As part of Bas Bleu’s 2015 Book a Month program, each month we’re offering discussion questions, author interviews, or other bonus materials to enrich your reading experience—for book clubs as well as thoughtful individuals. (We’ll do our best to avoid plot spoilers, but you should proceed with caution!)
It’s probably safe to say that few, if any, of us know what it’s like to be forced to abandon the people and homeland we love to save our own lives. Yet during World War II, countless people did just that, many of them Jews persecuted during the Nazis’ Third Reich. In this month’s Book a Month selection, Crossing the Borders of Time, an American journalist delves deep into her family’s past to investigate her Jewish mother’s wartime experiences, particularly her star-crossed relationship with a young Catholic man. (You may also enjoy this 2012 interview with Maitland from PBS’s News Hour, but beware spoilers!)

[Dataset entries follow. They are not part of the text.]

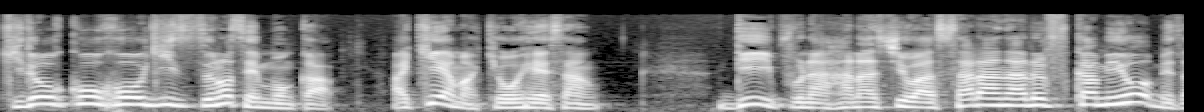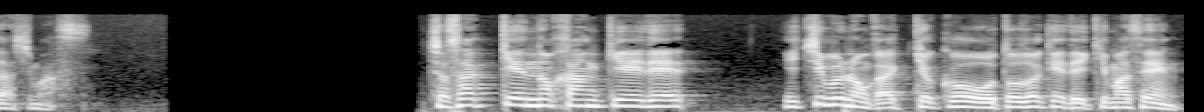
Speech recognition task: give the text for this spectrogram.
軌道広報技術の専門家秋山恭平さん。ディープな話はさらなる深みを目指します。著作権の関係で一部の楽曲をお届けできません。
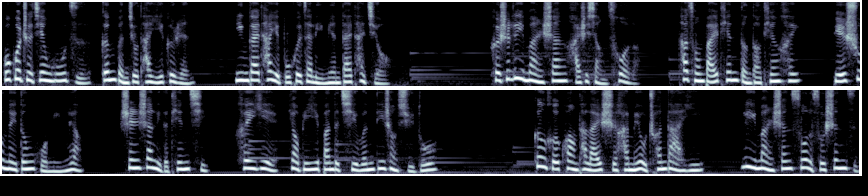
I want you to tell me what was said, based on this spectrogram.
不过这间屋子根本就他一个人，应该他也不会在里面待太久。可是厉曼山还是想错了，他从白天等到天黑，别墅内灯火明亮，深山里的天气黑夜要比一般的气温低上许多。更何况他来时还没有穿大衣，厉曼山缩了缩身子，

1. What was the impetus that began Leslie Maitland’s search for her mother’s long-lost lover? Do you have any unanswered questions about your family’s past?
2. How are Roland and Leonard different from each other, and how does Hanna/Janine’s memory of Roland affect her relationship with her husband? Do you think she shared too much information with her husband and her children about her romantic past?

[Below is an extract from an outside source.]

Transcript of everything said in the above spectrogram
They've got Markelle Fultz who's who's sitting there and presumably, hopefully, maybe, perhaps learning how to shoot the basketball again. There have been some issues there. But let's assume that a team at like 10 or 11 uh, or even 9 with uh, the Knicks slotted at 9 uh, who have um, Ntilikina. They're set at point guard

3. Crossing the Borders of Timeis deeply rooted in World War II history and the Holocaust. How does Leslie Maitland use Janine’s story to reflect the differing attitudes toward the rise of Nazism, anti-Semitism, and various other prejudices? Did you learn anything about WWII history that you didn’t know before?

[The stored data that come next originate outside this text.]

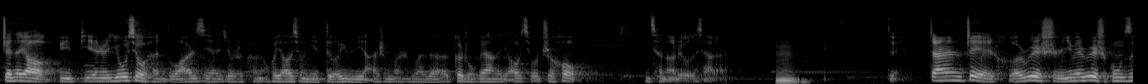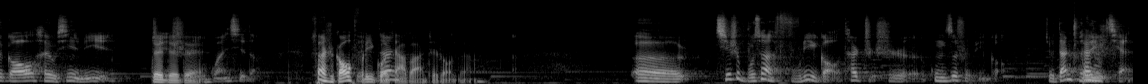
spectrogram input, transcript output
真的要比别人优秀很多，而且就是可能会要求你德语呀、什么什么的各种各样的要求之后，你才能留得下来。嗯，对当然，这也和瑞士，因为瑞士工资高，很有吸引力，这也是对对对有关系的。算是高福利国家吧，这种的。呃，其实不算福利高，它只是工资水平高，就单纯的有钱。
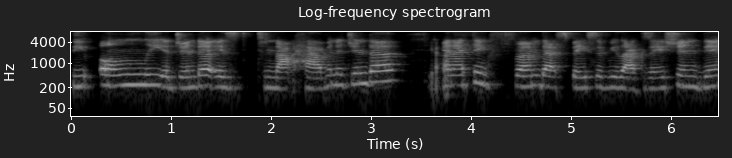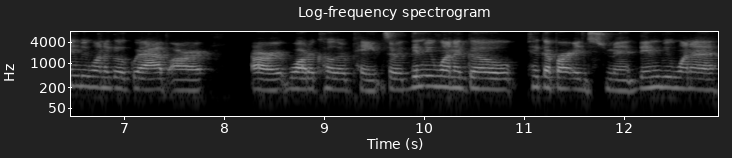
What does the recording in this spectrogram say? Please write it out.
the only agenda is to not have an agenda. Yeah. And I think from that space of relaxation, then we want to go grab our our watercolor paints or then we want to go pick up our instrument then we want to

4. In 1989, the Maitland family returned to Freiburg, where Jewish former citizens were invited to return to their birthplace. What do you think about this attempt at reconciliation or atonement? What did you think of their encounters on this and later trips with figures from the family’s past?
5. After fleeing France, the Günzburger family was exiled and displaced in Cuba, before eventually gaining entry into the United States. Were you surprised to learn that the United States accepted so few refugees from Hitler-dominated Europe and that Leonard felt obliged to change his last name in response to anti-Semitism in American business circles?
6. What did you think of Janine’s relationship with her family – of her decision to remain in New York after the war rather than return to France, and of her silent acceptance of Sigmar’s and Norbert’s efforts to thwart her marrying Roland?
7. Roland and Janine were separated and reunited through a mixture of historical and personal forces. How do you think their separation altered their perceptions of each other, and of love in general? How did you react to the difficult compromises that they made at the ending? What solution to their situation would you have advised for them?